And so isn’t it crazy every, single month, when you hear where people somehow think it’s going to flip a switch, and it’s going to turn around in 90 days? Shouldn’t we simply get our minds around – wrap our minds around the reality that it is going to take potentially another three and four years for us to dig ourselves out of the – the huge hole we were in?
DR. ROUSE: Absolutely. This was the greatest recession since the Great Depression. Yeah, I wish – if I were in my classroom, I would show you a chart of the job loss in this recession compared to prior recessions. It was huge, and it was going to take us some time to recover, especially since the roots of the recession were in the financial sector. And that is why it’s – it’s really an accomplishment that we didn’t fall into a depression, that we were – that the President and, you know, working with Congress, was able to stabilize this economy. And it’s also why it’s so important for there to continue to be investments.

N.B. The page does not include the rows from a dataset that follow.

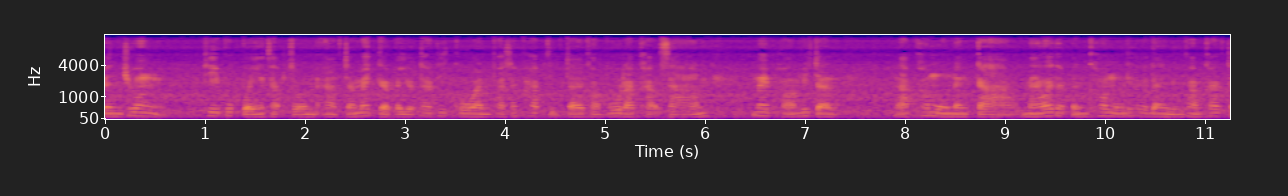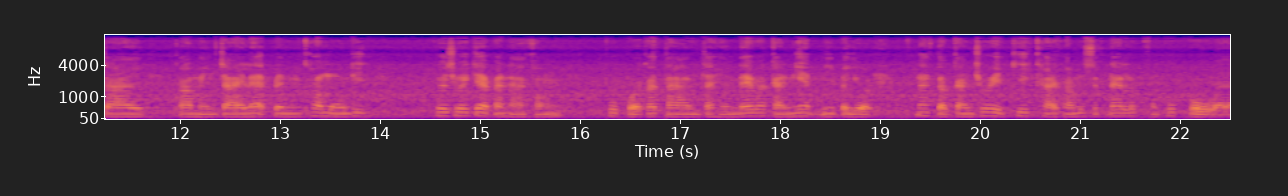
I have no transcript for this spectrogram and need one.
เป็นช่วงที่ผู้ป่วยยังสับสน อาจจะไม่เกิดประโยชน์เท่าที่ควรเพราะสภาพจิตใจของผู้รับข่าวสาร ไม่พร้อมที่จะรับข้อมูลดังกล่าว แม้ว่าจะเป็นข้อมูลที่แสดงถึงความเข้าใจ ความเห็นใจและเป็นข้อมูลที่เพื่อช่วยแก้ปัญหาของผู้ป่วยก็ตาม จะเห็นได้ว่าการเงียบมีประโยชน์มากต่อการช่วยคลี่คลายความรู้สึกด้านลบของผู้ป่วย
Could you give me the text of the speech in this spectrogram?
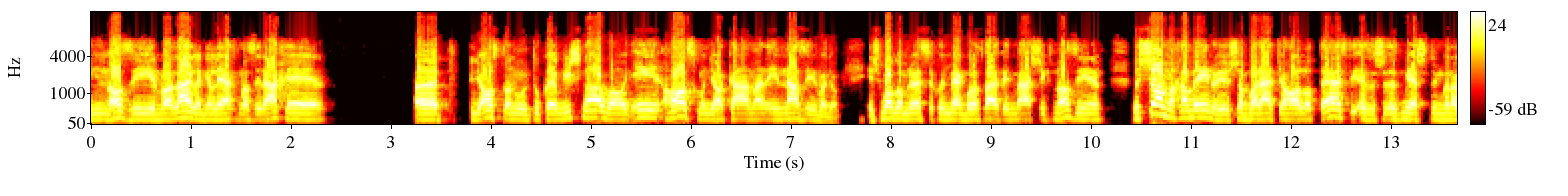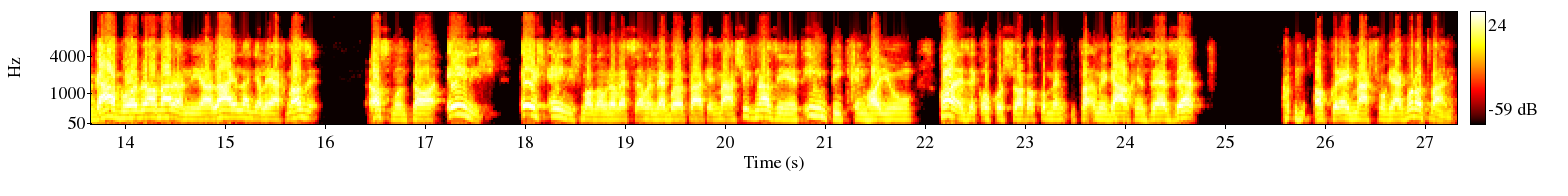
nazir, van, lájlegeleják nazir, áher ugye azt tanultuk a Misnában, hogy én, ha azt mondja a Kálmán, én nazír vagyok, és magamra veszek, hogy megborotválok egy másik nazír, de Samma Havénő és a barátja hallotta ezt, ez, ez, ez mi esetünkben a Gáborra, már a a lájlegeleják nazír, azt mondta, én is, és én is magamra veszem, hogy megborotválok egy másik nazírt, én pikrim hajú, ha ezek okosak, akkor meg, meg akkor egymást fogják borotválni.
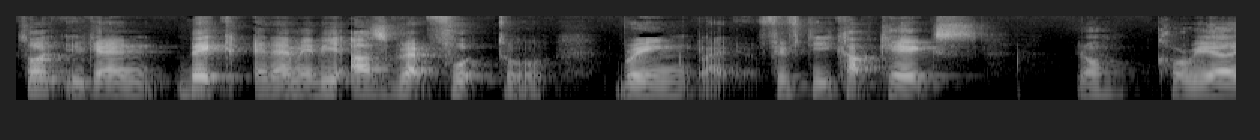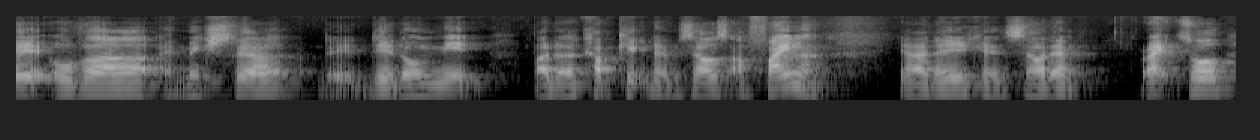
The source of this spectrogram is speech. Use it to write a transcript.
So you can bake and then maybe ask Grab Food to bring like 50 cupcakes, you know, courier it over and make sure they, they don't meet, but the cupcake themselves are fine. Yeah, then you can sell them. Right? So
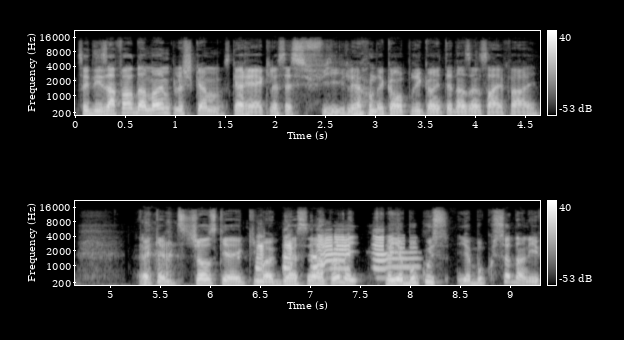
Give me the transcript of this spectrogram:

We’re seeing a recovery, but we’re – we know it’s not fast enough. This is a phenomenal time for the – the public sector to be investing in infrastructure. We know that that’s one of the foundations of growth. The federal government can borrow at historically low rates. We have construction workers that don’t have anything better to do, so they’re drawing on unemployment. They’re turning to disability insurance. Instead, let’s put those workers to work bu- — rebuilding our roads, build – building – rebuilding our transportation systems, so that we have those platforms for growth, because this will take some time to heal.
MR. MARTIN: Cecilia, always a pleasure. We certainly appreciate you being on “Washington Watch” again.
DR. ROUSE: It’s been a pleasure. Thank you.